See the full range of sailing cruisers for sale in Ireland through Afloat.ie here
When Jeanneau’s new Marc Lombard-designed Sun Odyssey 33i made her debut in 2010, the description “modern classic” sprang readily to mind writes W M Nixon. But then it has to be admitted that at the time, with the international yacht-building industry making special efforts to produce something that would tempt a nervous buying public into make a decision as the first tentative signs of economic recovery were hinted, all the major companies were putting in an extra effort in the design department.
Yet six years down the line, the Sun Odyssey 33i has stood the test of time very well indeed. She still looks crisply modern as she rolls off the Jeanneau production line. Here she is in all her stylish practicality, a family performance cruiser which could give a very good showing for herself in local or even national racing. Yet as the photos show, she has very pleasant accommodation with it, providing an admirable fast cruiser.
Amidst the many boats of Dun Laoghaire, her looks stand out. Photo MGM Boats
The practical accommodation works well through not being over-crowded
Certainly in the years since, new features have been added to new boats in the standard version. But the basic boat is still the same. The difference is that, if you put your name down now for a virtually new Jeanneau Sun Odyssey 33i (they ceased production a month ago) with comparable equipment to this 2010 boat, you’d be looking at paying €130,000 all in. So how come this six year old boat is attractively priced at €77,500?
Well, it’s a mixture of realism on the part of the vendor, the fact that modern production boats depreciate in value in much the same way as cars, and beyond that the costs of boat-building have never stopped rising even despite the fall in oil prices.
But one thing which most emphatically isn’t a factor in this case is that the boat has in any way been neglected. On the contrary, the one owner has been beyond fastidious in looking after this boat. And back in 2013, though she didn’t really need it at all, he decided to give her the Christmas present of the underwater hull being stripped and epoxy-coated.

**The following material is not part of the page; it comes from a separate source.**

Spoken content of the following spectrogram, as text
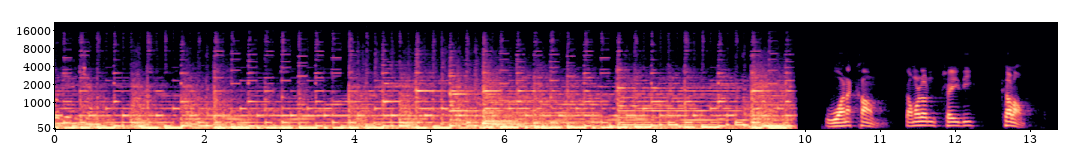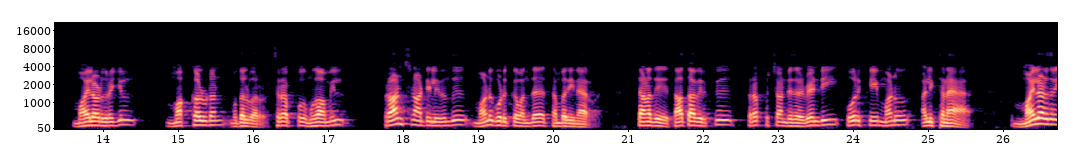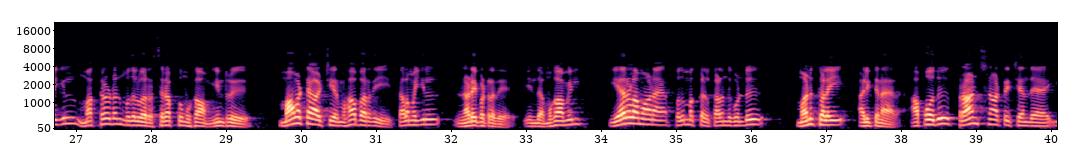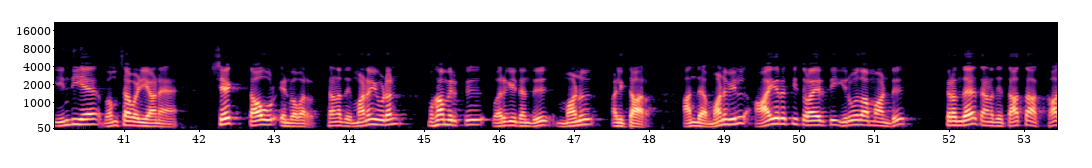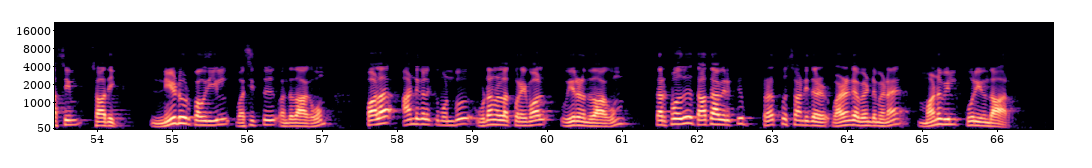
Audio Jungle. வணக்கம். தமிழன் செய்தி களம். மயிலாடுதுறையில் மக்களுடன் முதல்வர் சிறப்பு முகாமில் பிரான்ஸ் நாட்டிலிருந்து மனு கொடுக்க வந்த தம்பதியினர். தனது தாத்தாவிற்கு பிறப்புச் சான்றிதழ் வேண்டி கோரிக்கை மனு அளித்தனர். மயிலாடுதுறையில் மக்களுடன் முதல்வர் சிறப்பு முகாம் இன்று மாவட்ட ஆட்சியர் மகாபாரதி தலைமையில் நடைபெற்றது. இந்த முகாமில் ஏராளமான பொதுமக்கள் கலந்து கொண்டு மனுக்களை அளித்தனர். அப்போது பிரான்ஸ் நாட்டைச் சேர்ந்த இந்திய வம்சாவழியான ஷேக் தாவூர் என்பவர் தனது மனைவியுடன் முகாமிற்கு வருகை தந்து மனு அளித்தார். அந்த மனுவில் ஆயிரத்தி தொள்ளாயிரத்தி இருபதாம் ஆண்டு பிறந்த தனது தாத்தா காசிம் சாதிக் நீடூர் பகுதியில் வசித்து வந்ததாகவும் பல ஆண்டுகளுக்கு முன்பு உடல்நலக்குறைவால் உயிரிழந்ததாகவும் தற்போது தாத்தாவிற்கு பிறப்பு சான்றிதழ் வழங்க வேண்டுமென மனுவில் கூறியிருந்தார்.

Extra features include an electric windlass, Webasto heater, and – this is one for the connoisseurs – a Brunton autoprop. Were you thinking of buying a new boat, these are features which would be high on the list of requirements. But this well-presented boat has them already installed. Definitely worth a look. She’s right there at the pontoon beside MGM Boats’ office in Dun Laoghaire. See the full advert here.
Marc Lombard’s handsome design of 2010 has stood the test of time very well